▶ [Data in this exercise]
------------------------------
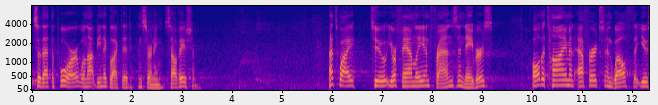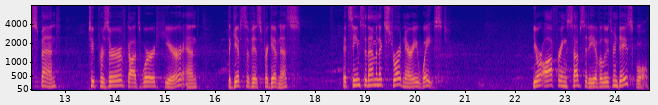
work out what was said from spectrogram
so that the poor will not be neglected concerning salvation. That's why to your family and friends and neighbors, all the time and effort and wealth that you spend to preserve God's word here and the gifts of his forgiveness, it seems to them an extraordinary waste. Your offering subsidy of a Lutheran day school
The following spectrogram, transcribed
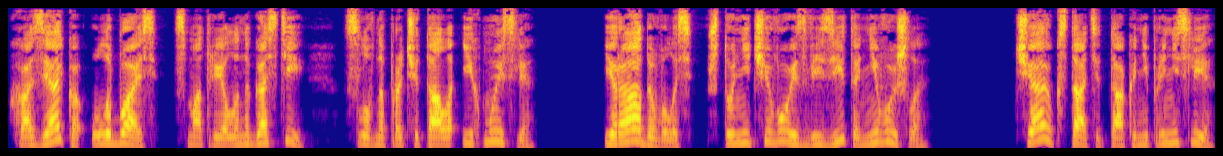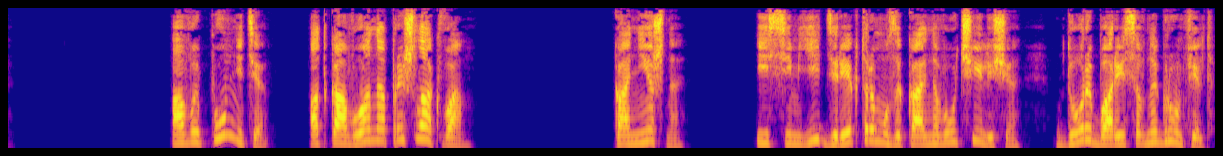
Хозяйка, улыбаясь, смотрела на гостей, словно прочитала их мысли, и радовалась, что ничего из визита не вышло. Чаю, кстати, так и не принесли. А вы помните, от кого она пришла к вам? Конечно. Из семьи директора музыкального училища, Доры Борисовны Грумфельд.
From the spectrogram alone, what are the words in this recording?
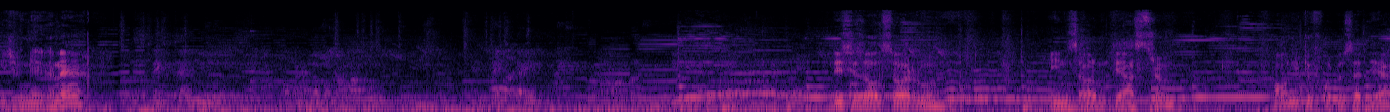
কিছু নেই এখানে। This is also a room in Sabarmati Ashram. Only two photos are there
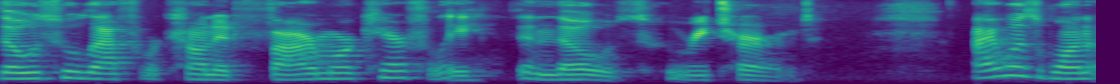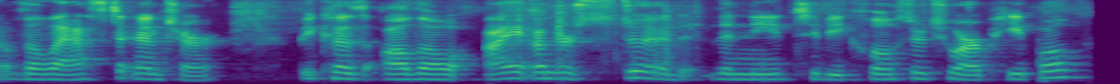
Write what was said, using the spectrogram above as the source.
Those who left were counted far more carefully than those who returned. I was one of the last to enter because although I understood the need to be closer to our people,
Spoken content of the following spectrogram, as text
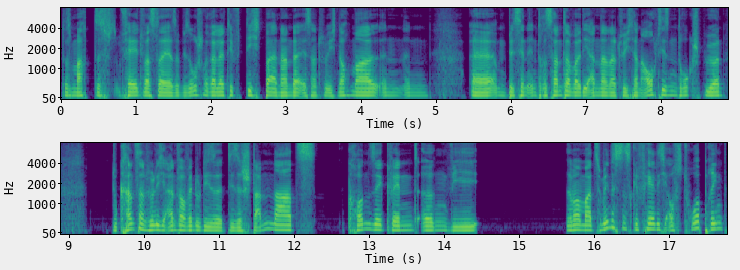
Das macht das Feld, was da ja sowieso schon relativ dicht beieinander ist, natürlich nochmal ein, ein, äh, ein bisschen interessanter, weil die anderen natürlich dann auch diesen Druck spüren. Du kannst natürlich einfach, wenn du diese, diese Standards konsequent irgendwie, sagen wir mal, zumindest gefährlich aufs Tor bringt,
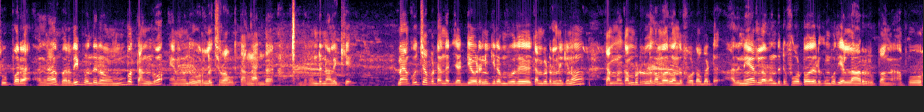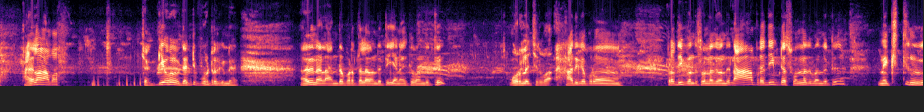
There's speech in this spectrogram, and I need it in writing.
சூப்பராக அதனால் பிரதீப் வந்து நான் ரொம்ப தங்கம். எனக்கு வந்து ஒரு லட்ச ரூபா கொடுத்தாங்க அந்த அந்த ரெண்டு நாளைக்கு. நான் கூச்சப்பட்டேன் அந்த ஜட்டியோடு நிற்கிற போது கம்ப்யூட்டரில் நிற்கணும் கம் கம்ப்யூட்டரில் தான் வரும் அந்த ஃபோட்டோ பட் அது நேரில் வந்துட்டு ஃபோட்டோ எடுக்கும்போது எல்லோரும் இருப்பாங்க. அப்போது அதெல்லாம் நான் பா ஜட்டியோ ஜட்டி போட்டிருக்குன்னு. அதனால அந்த படத்தில் வந்துட்டு எனக்கு வந்துட்டு ஒரு லட்ச ரூபா. அதுக்கப்புறம் பிரதீப் வந்து சொன்னது வந்து நான் பிரதீப்கிட்ட சொன்னது வந்துட்டு நெக்ஸ்ட்டு நீ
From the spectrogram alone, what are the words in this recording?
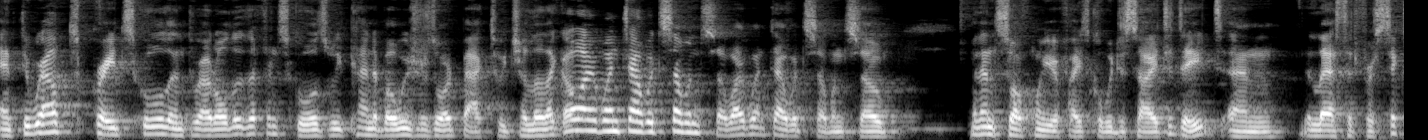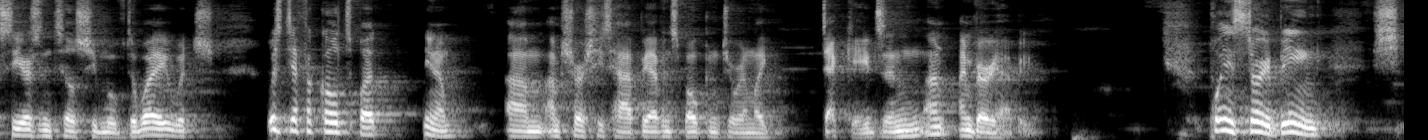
And throughout grade school and throughout all the different schools, we kind of always resort back to each other, like, oh, I went out with so and so, I went out with so and so. And then sophomore year of high school, we decided to date, and it lasted for six years until she moved away, which was difficult, but you know, um, I'm sure she's happy. I haven't spoken to her in like decades, and I'm, I'm very happy. Point of story being, she,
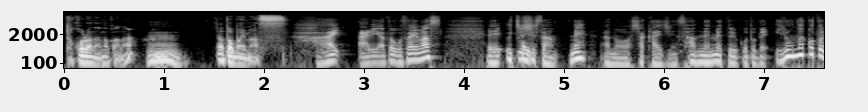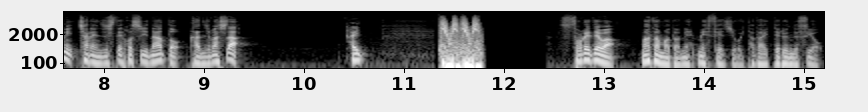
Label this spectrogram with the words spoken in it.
ところなのかな？うん。だと思います。はい、ありがとうございます。えー、内志さん、ね、あの社会人3年目ということで、いろんなことにチャレンジしてほしいなと感じました。はい。それでは、まだまだね、メッセージをいただいてるんですよ。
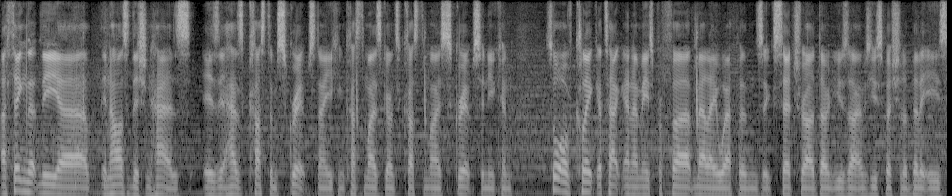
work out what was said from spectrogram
A thing that the uh, Enhanced Edition has is it has custom scripts. Now you can customize, go into customize scripts and you can sort of click attack enemies, prefer melee weapons, etc. Don't use items, use special abilities,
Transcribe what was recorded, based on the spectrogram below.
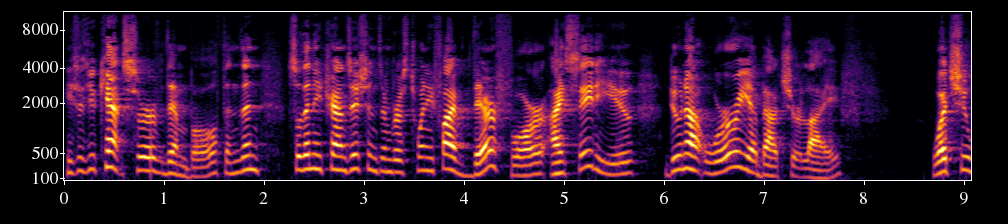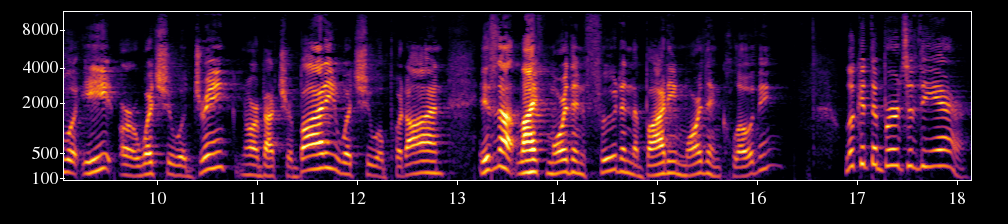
He says you can't serve them both. And then, so then he transitions in verse 25 Therefore, I say to you, do not worry about your life, what you will eat or what you will drink, nor about your body, what you will put on. Is not life more than food and the body more than clothing? Look at the birds of the air,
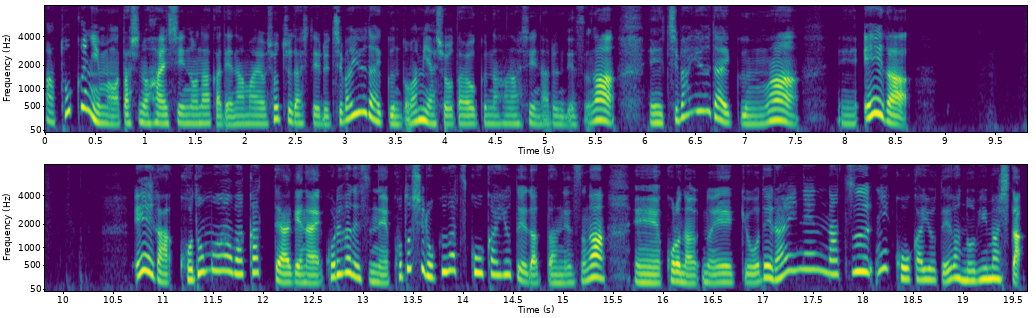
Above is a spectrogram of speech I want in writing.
まあ、特にま私の配信の中で名前をしょっちゅう出している千葉雄大君と間宮祥太郎君の話になるんですが、えー、千葉雄大君は、えー、映画、映画、子供は分かってあげない。これがですね、今年6月公開予定だったんですが、えー、コロナの影響で来年夏に公開予定が伸びました。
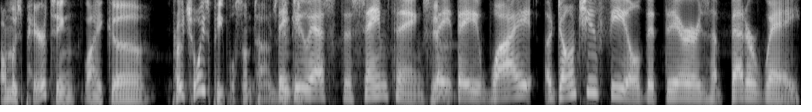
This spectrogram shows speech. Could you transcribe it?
almost parroting like uh, pro-choice people sometimes. They And- do and- ask the same things. Yeah. They they why uh, don't you feel that there is a better way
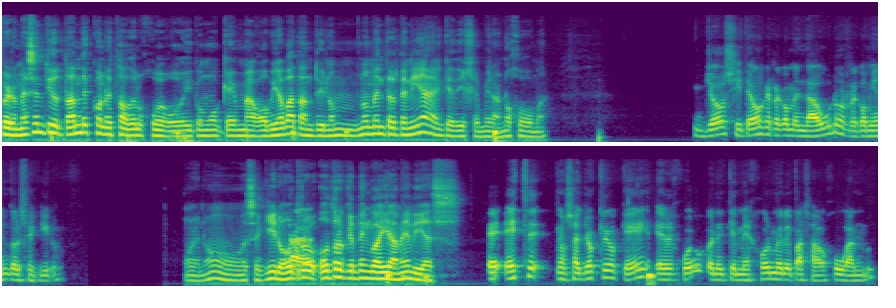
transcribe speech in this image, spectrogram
pero me he sentido tan desconectado del juego y como que me agobiaba tanto y no, no me entretenía que dije, mira, no juego más. Yo, si tengo que recomendar uno, recomiendo el Sekiro. Bueno, Sekiro, Claro. otro, otro que tengo ahí a medias. E- Este, o sea, yo creo que es el juego con el que mejor me lo he pasado jugando.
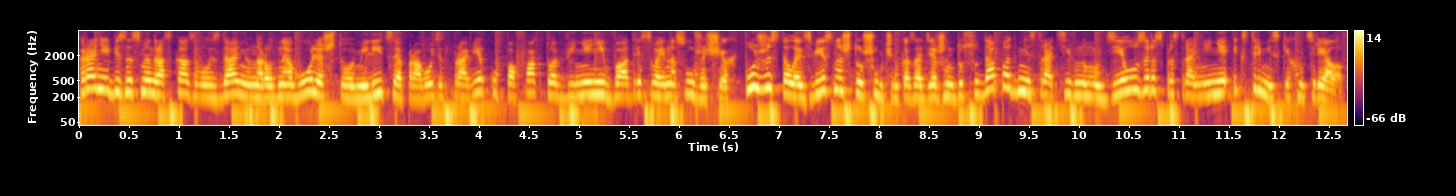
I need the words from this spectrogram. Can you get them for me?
Ранее бизнесмен рассказывал изданию «Народная воля», что милиция проводит проверку по факту обвинений в адрес военнослужащих. Позже стало известно, что Шумченко задержан до суда по административному делу за распространение экстремистских материалов.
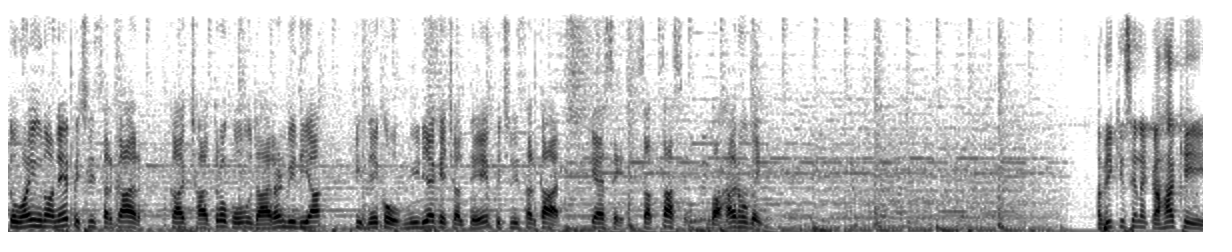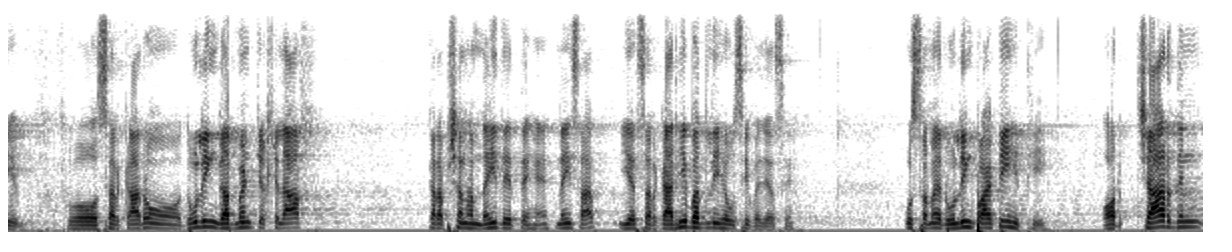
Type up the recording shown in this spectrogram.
तो वहीं उन्होंने पिछली सरकार का छात्रों को उदाहरण भी दिया कि देखो मीडिया के चलते पिछली सरकार कैसे सत्ता से बाहर हो गई। अभी किसी ने कहा कि वो सरकारों, रूलिंग गवर्नमेंट के खिलाफ करप्शन हम नहीं देते हैं। नहीं साहब, ये सरकार ही बदली है उसी वजह से। उस समय रूलिंग पार्टी ही थी और चार दिन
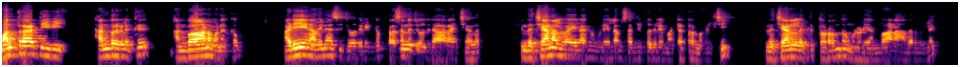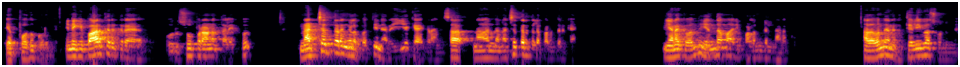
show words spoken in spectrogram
மந்த்ரா டிவி அன்பர்களுக்கு அன்பான வணக்கம். அடியேன் அவினாசி ஜோதிலிங்கம் பிரசன்ன ஜோதிட ஆராய்ச்சியாளர். இந்த சேனல் வாயிலாக உங்களை எல்லாம் சந்திப்பதிலே மற்றற்ற மகிழ்ச்சி. இந்த சேனலுக்கு தொடர்ந்து உங்களுடைய அன்பான ஆதரவுகளை எப்போதும் கொடுங்க. இன்னைக்கு பார்க்க இருக்கிற ஒரு சூப்பரான தலைப்பு நட்சத்திரங்களை பத்தி நிறைய கேட்குறாங்க சார் நான் இந்த நட்சத்திரத்துல பிறந்திருக்கேன். எனக்கு வந்து எந்த மாதிரி பலன்கள் நடக்கும்? அதை வந்து எனக்கு தெளிவா சொல்லுங்க.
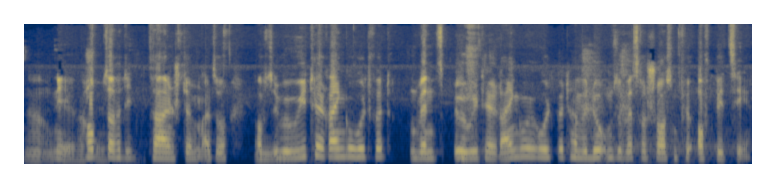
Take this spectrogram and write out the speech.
Ja, okay, nee, Hauptsache die Zahlen stimmen. Also ob es mhm. über Retail reingeholt wird und wenn es über Retail reingeholt wird, haben wir nur umso bessere Chancen für auf PC.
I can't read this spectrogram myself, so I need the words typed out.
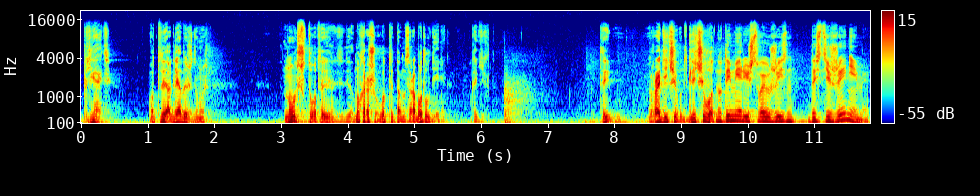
блядь, вот ты оглядываешь, думаешь, ну вот что ты сделал? Ну хорошо, вот ты там заработал денег каких-то. Ты ради чего? Для чего? Но ты меряешь свою жизнь достижениями.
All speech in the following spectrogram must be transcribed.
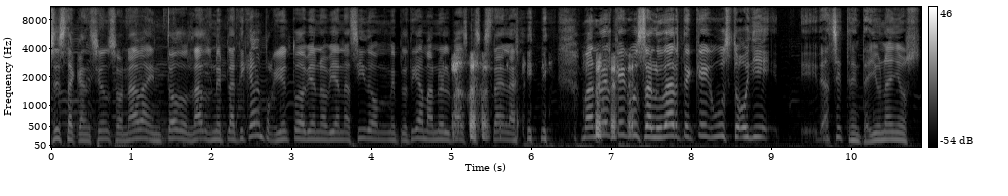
Pues esta canción sonaba en todos lados. Me platicaban porque yo todavía no había nacido. Me platicaba Manuel Vázquez que está en la línea. Manuel, qué gusto saludarte, qué gusto. Oye, eh, hace 31 años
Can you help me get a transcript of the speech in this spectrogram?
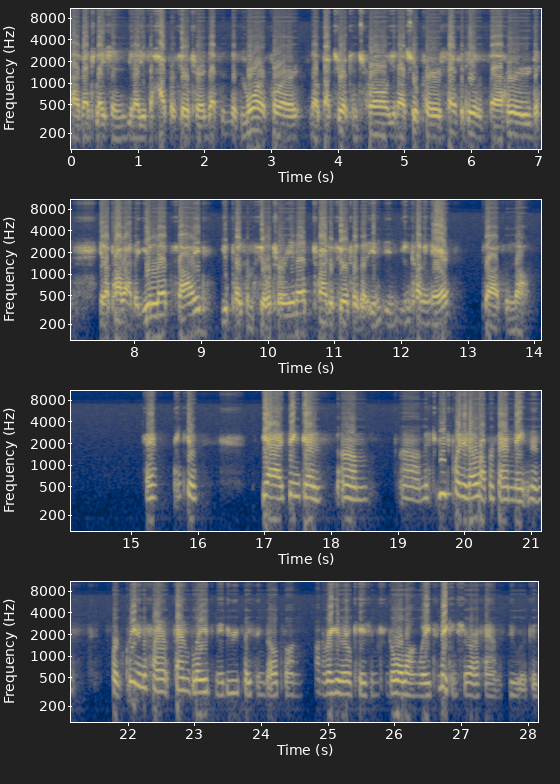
uh, ventilation, you know, use a HEPA filter. That's, that's more for, you know, bacterial control, you know, super sensitive uh, herd. You know, probably at the inlet side, you put some filter in it, trying to filter the in, in, incoming air. So, so no. Okay, thank you. Yeah, I think as um, uh, Mr. Gooch pointed out, proper fan maintenance for cleaning the fan, fan blades, maybe replacing belts on, on a regular occasion can go a long way to making sure our fans do work as,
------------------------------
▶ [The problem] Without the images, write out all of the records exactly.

▶ [Output for this exercise]
work out what was said from spectrogram
so that the poor will not be neglected concerning salvation. That's why to your family and friends and neighbors, all the time and effort and wealth that you spend to preserve God's word here and the gifts of his forgiveness, it seems to them an extraordinary waste. Your offering subsidy of a Lutheran day school
The following spectrogram, transcribed
Хозяйка, улыбаясь, смотрела на гостей, словно прочитала их мысли, и радовалась, что ничего из визита не вышло. Чаю, кстати, так и не принесли. А вы помните, от кого она пришла к вам? Конечно. Из семьи директора музыкального училища, Доры Борисовны Грумфельд.
From the spectrogram alone, what are the words in this recording?
কিছু নেই এখানে। This is also a room in Sabarmati Ashram. Only two photos are there
Write what was said, using the spectrogram above as the source.
Those who left were counted far more carefully than those who returned. I was one of the last to enter because although I understood the need to be closer to our people,
Spoken content of the following spectrogram, as text
Das macht das Feld, was da ja sowieso schon relativ dicht beieinander ist, natürlich nochmal ein, ein, äh, ein bisschen interessanter, weil die anderen natürlich dann auch diesen Druck spüren. Du kannst natürlich einfach, wenn du diese, diese Standards konsequent irgendwie, sagen wir mal, zumindest gefährlich aufs Tor bringt,
There's speech in this spectrogram, and I need it in writing.
சூப்பராக அதனால் பிரதீப் வந்து நான் ரொம்ப தங்கம். எனக்கு வந்து ஒரு லட்ச ரூபா கொடுத்தாங்க அந்த அந்த ரெண்டு நாளைக்கு. நான் கூச்சப்பட்டேன் அந்த ஜட்டியோடு நிற்கிற போது கம்ப்யூட்டரில் நிற்கணும் கம் கம்ப்யூட்டரில் தான் வரும் அந்த ஃபோட்டோ பட் அது நேரில் வந்துட்டு ஃபோட்டோ எடுக்கும்போது எல்லோரும் இருப்பாங்க. அப்போது அதெல்லாம் நான் பா ஜட்டியோ ஜட்டி போட்டிருக்குன்னு. அதனால அந்த படத்தில் வந்துட்டு எனக்கு வந்துட்டு ஒரு லட்ச ரூபா. அதுக்கப்புறம் பிரதீப் வந்து சொன்னது வந்து நான் பிரதீப்கிட்ட சொன்னது வந்துட்டு நெக்ஸ்ட்டு நீ
From the spectrogram alone, what are the words in this recording?
And throughout grade school and throughout all the different schools, we kind of always resort back to each other, like, oh, I went out with so and so, I went out with so and so. And then sophomore year of high school, we decided to date, and it lasted for six years until she moved away, which was difficult, but you know, um, I'm sure she's happy. I haven't spoken to her in like decades, and I'm, I'm very happy. Point of story being, she,
Label this spectrogram with the words spoken in it.
ところなのかな？うん。だと思います。はい、ありがとうございます。えー、内志さん、ね、あの社会人3年目ということで、いろんなことにチャレンジしてほしいなと感じました。はい。それでは、まだまだね、メッセージをいただいてるんですよ。
work out what was said from spectrogram
A thing that the uh, Enhanced Edition has is it has custom scripts. Now you can customize, go into customize scripts and you can sort of click attack enemies, prefer melee weapons, etc. Don't use items, use special abilities,
Transcribe what was recorded, based on the spectrogram below.
He says you can't serve them both. And then, so then he transitions in verse 25 Therefore, I say to you, do not worry about your life, what you will eat or what you will drink, nor about your body, what you will put on. Is not life more than food and the body more than clothing? Look at the birds of the air,
Above is a spectrogram of speech I want in writing.
まあ、特にま私の配信の中で名前をしょっちゅう出している千葉雄大君と間宮祥太郎君の話になるんですが、えー、千葉雄大君は、えー、映画、映画、子供は分かってあげない。これがですね、今年6月公開予定だったんですが、えー、コロナの影響で来年夏に公開予定が伸びました。
This spectrogram shows speech. Could you transcribe it?
almost parroting like uh, pro-choice people sometimes. They And- do and- ask the same things. Yeah. They they why uh, don't you feel that there is a better way
transcribe speech in this image, spectrogram
pero me he sentido tan desconectado del juego y como que me agobiaba tanto y no, no me entretenía que dije, mira, no juego más. Yo, si tengo que recomendar uno, recomiendo el Sekiro. Bueno, Sekiro, Claro. otro, otro que tengo ahí a medias. E- Este, o sea, yo creo que es el juego con el que mejor me lo he pasado jugando.
I need the words from this spectrogram. Can you get them for me?
Ранее бизнесмен рассказывал изданию «Народная воля», что милиция проводит проверку по факту обвинений в адрес военнослужащих. Позже стало известно, что Шумченко задержан до суда по административному делу за распространение экстремистских материалов.
Type up the recording shown in this spectrogram.
तो वहीं उन्होंने पिछली सरकार का छात्रों को उदाहरण भी दिया कि देखो मीडिया के चलते पिछली सरकार कैसे सत्ता से बाहर हो गई। अभी किसी ने कहा कि वो सरकारों, रूलिंग गवर्नमेंट के खिलाफ करप्शन हम नहीं देते हैं। नहीं साहब, ये सरकार ही बदली है उसी वजह से। उस समय रूलिंग पार्टी ही थी और चार दिन
show words spoken in spectrogram
மந்த்ரா டிவி அன்பர்களுக்கு அன்பான வணக்கம். அடியேன் அவினாசி ஜோதிலிங்கம் பிரசன்ன ஜோதிட ஆராய்ச்சியாளர். இந்த சேனல் வாயிலாக உங்களை எல்லாம் சந்திப்பதிலே மற்றற்ற மகிழ்ச்சி. இந்த சேனலுக்கு தொடர்ந்து உங்களுடைய அன்பான ஆதரவுகளை எப்போதும் கொடுங்க. இன்னைக்கு பார்க்க இருக்கிற ஒரு சூப்பரான தலைப்பு நட்சத்திரங்களை பத்தி நிறைய கேட்குறாங்க சார் நான் இந்த நட்சத்திரத்துல பிறந்திருக்கேன். எனக்கு வந்து எந்த மாதிரி பலன்கள் நடக்கும்? அதை வந்து எனக்கு தெளிவா சொல்லுங்க.
Take this spectrogram and write out the speech.
Ja, okay, nee, Hauptsache die Zahlen stimmen. Also ob es mhm. über Retail reingeholt wird und wenn es über Retail reingeholt wird, haben wir nur umso bessere Chancen für auf PC.
I can't read this spectrogram myself, so I need the words typed out.
блядь, вот ты оглядываешь, думаешь, ну вот что ты сделал? Ну хорошо, вот ты там заработал денег каких-то. Ты ради чего? Для чего? Но ты меряешь свою жизнь достижениями.
All speech in the following spectrogram must be transcribed.
Pues esta canción sonaba en todos lados. Me platicaban porque yo todavía no había nacido. Me platicaba Manuel Vázquez que está en la línea. Manuel, qué gusto saludarte, qué gusto. Oye, eh, hace 31 años
Can you help me get a transcript of the speech in this spectrogram?
uh, ventilation, you know, use a HEPA filter. That's, that's more for, you know, bacterial control, you know, super sensitive uh, herd. You know, probably at the inlet side, you put some filter in it, trying to filter the in, in, incoming air. So, so no. Okay, thank you. Yeah, I think as um, uh, Mr. Gooch pointed out, proper fan maintenance for cleaning the fan, fan blades, maybe replacing belts on, on a regular occasion can go a long way to making sure our fans do work as,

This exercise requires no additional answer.